My, that was a lot.

La di da.

I really am a snob. It’s true. I listen to Bach and act in Shakespeare plays and read big books n stuff.

But I was talking about texture. The crunch of the toasted crumbs, the crisp bread becoming tender (and if you are me PURPOSELY soggy) bread. Lilts of butter.
Optional: nutritional yeast
You can sprinkle it on, just for cheezy vegan kicks.

Although I doubt Marion Cunningham was big on the nooch.

But if you are vegan use vegan margerine for butter and if you are gluten intolerant use gluten-free bread.

Tomato Toast from The Breakfast Book by Marion Cunningham

1 c. Skinned chopped tomato
6 Tbsp. fresh bread crumbs
2-3 Tbsp. butter
1/8 tsp. dried sage
Freshly ground salt and pepper
2 pieces toast
Melt a bit of butter over medium heat, brown bread crumbs whilst stirring.

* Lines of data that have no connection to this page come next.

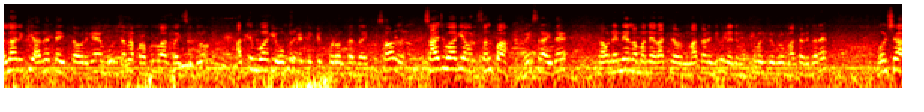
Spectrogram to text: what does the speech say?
ಎಲ್ಲ ರೀತಿ ಅರ್ಹತೆ ಇತ್ತು ಅವರಿಗೆ. ಮೂರು ಜನ ಪ್ರಬಲವಾಗಿ ಬಯಸಿದ್ರು. ಅಂತಿಮವಾಗಿ ಒಬ್ಬರಿಗೆ ಟಿಕೆಟ್ ಕೊಡುವಂಥದ್ದಾಯಿತು ಸಾಲ್ ಸಹಜವಾಗಿ ಅವ್ರಿಗೆ ಸ್ವಲ್ಪ ಬೇಸರ ಇದೆ. ನಾವು ನಿನ್ನೆ ಎಲ್ಲ ಮೊನ್ನೆ ರಾತ್ರಿ ಅವ್ರನ್ನ ಮಾತಾಡಿದ್ದೀವಿ. ನಿನ್ನೆ ಮುಖ್ಯಮಂತ್ರಿಗಳು ಮಾತಾಡಿದ್ದಾರೆ. ಬಹುಶಃ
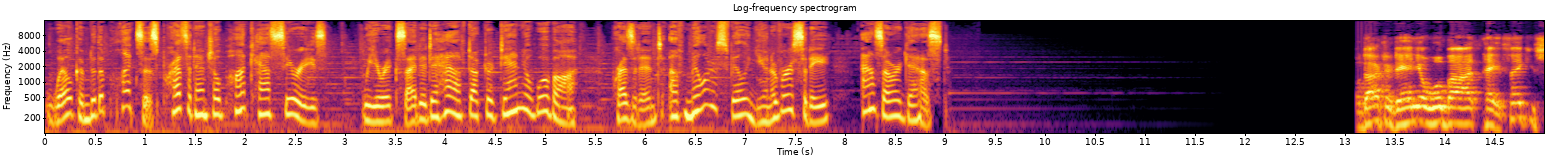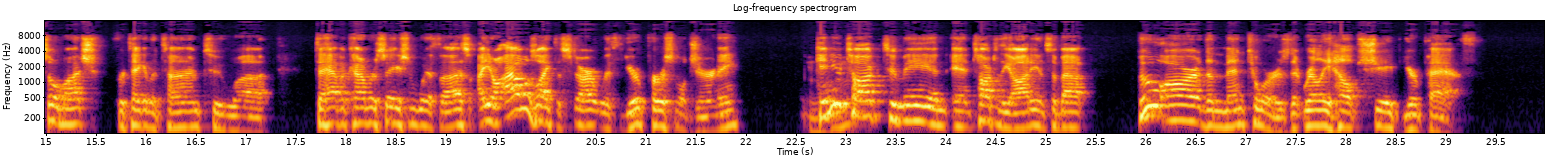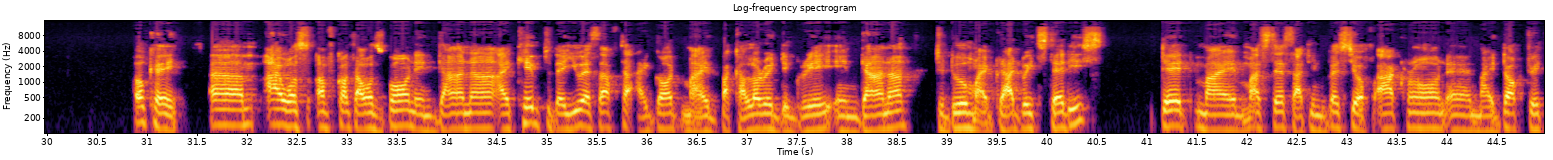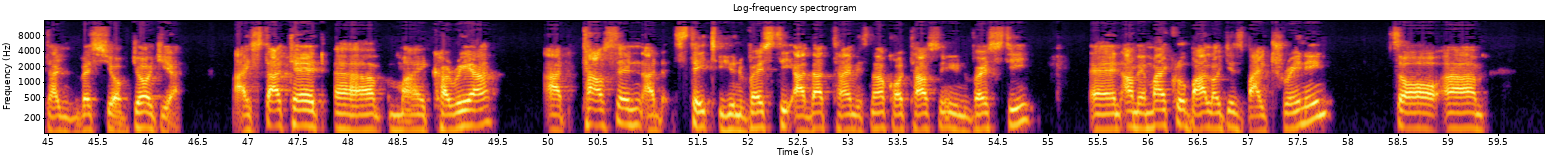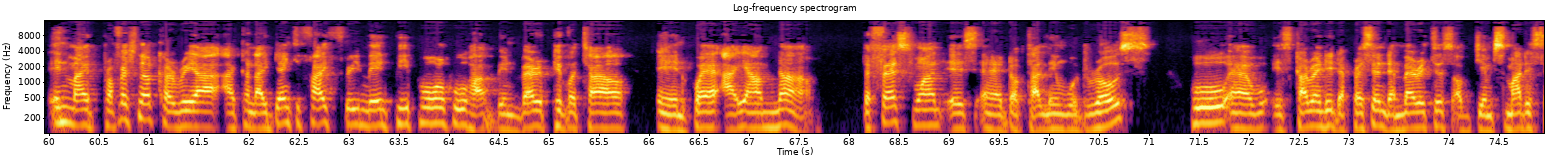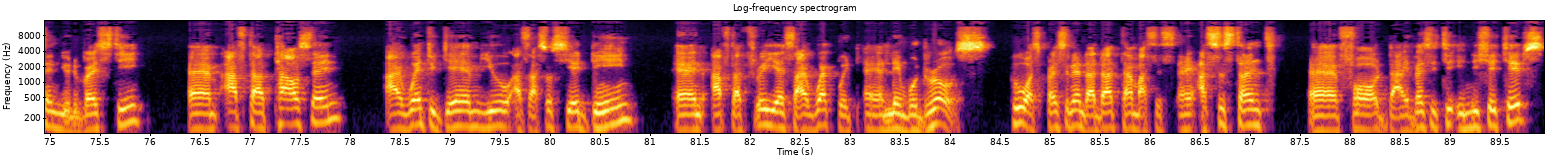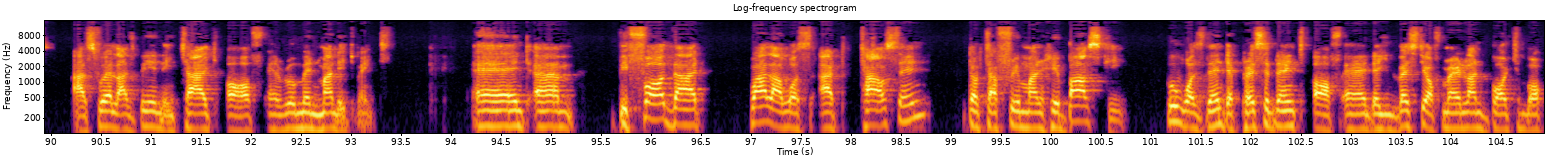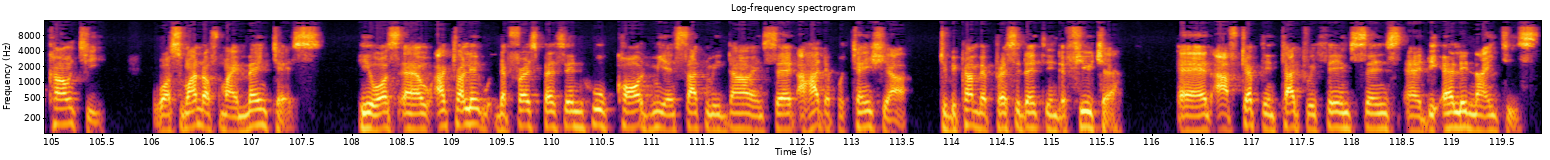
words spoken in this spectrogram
Welcome to the Plexuss Presidential Podcast Series. We are excited to have Dr. Daniel Wubah, president of Millersville University, as our guest. Well, Dr. Daniel Wubah, hey, thank you so much for taking the time to uh, to have a conversation with us. I, you know, I always like to start with your personal journey. Mm-hmm. Can you mm-hmm. talk to me and, and talk to the audience about who are the mentors that really help shape your path? Okay. Um, I was, of course, I was born in Ghana. I came to the US after I got my baccalaureate degree in Ghana to do my graduate studies. Did my master's at University of Akron and my doctorate at University of Georgia. I started uh, my career at Towson at State University. At that time, it's now called Towson University, and I'm a microbiologist by training. So um, in my professional career, I can identify three main people who have been very pivotal in where I am now. The first one is uh, Dr. Linwood Rose, who uh, is currently the president emeritus of James Madison University. Um, after Towson, I went to JMU as associate dean. And after three years, I worked with uh, Linwood Rose, who was president at that time as uh, assistant uh, for diversity initiatives, as well as being in charge of enrollment management. And um, before that, while I was at Towson, Dr. Freeman Hrabowski, who was then the president of uh, the University of Maryland, Baltimore County, was one of my mentors. He was uh, actually the first person who called me and sat me down and said I had the potential to become a president in the future and I've kept in touch with him since uh, the early 90s.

Set aside and stir in sage.
Melt some more butter, stir in tomato. Add salt and pepper and cook, stirring til it is fairly dry and spreadable as a whore’s legs. Don’t spread those. Spread on buttered toast.

not meh!

25 Feb

Yummy, in fact! I had some cream cheese that needed using, and had been craving cinnamon toast-in LA toasts are the new cupcake, by the way-so I decided to make these Mini Cinnamons from “Texas Cook Book” from Golden West Publishers’ Cooking Across America Cookbook Collection. Now, there is nothing particularly Texan about these little delights, but I like em’ just the same.
I cut the recipe way down. To start you mix vanilla, and egg, 1/2 cup of sugar an 8 oz. of cream cheese, then spread on 16 slices of bread. The recipe specifies crustless, but that’s a waste an I love crust. You roll up the bread then freeze a couple hours. Slice the rolls into individual rolls. Dip in melted butter. The recipe says margerine but what decade are we in, the 70s? Then roll in a mixture of 1 cup of sugar and 2 Tbsp. of cinnamon. At this point you can freeze them to use later which I did, or go ahead and bake them. Just pop them in a 350 degree oven for around 10 minutes, turning them over halfway. When they are brown on both sides they are ready for munching! Mmmmmm, munch-y…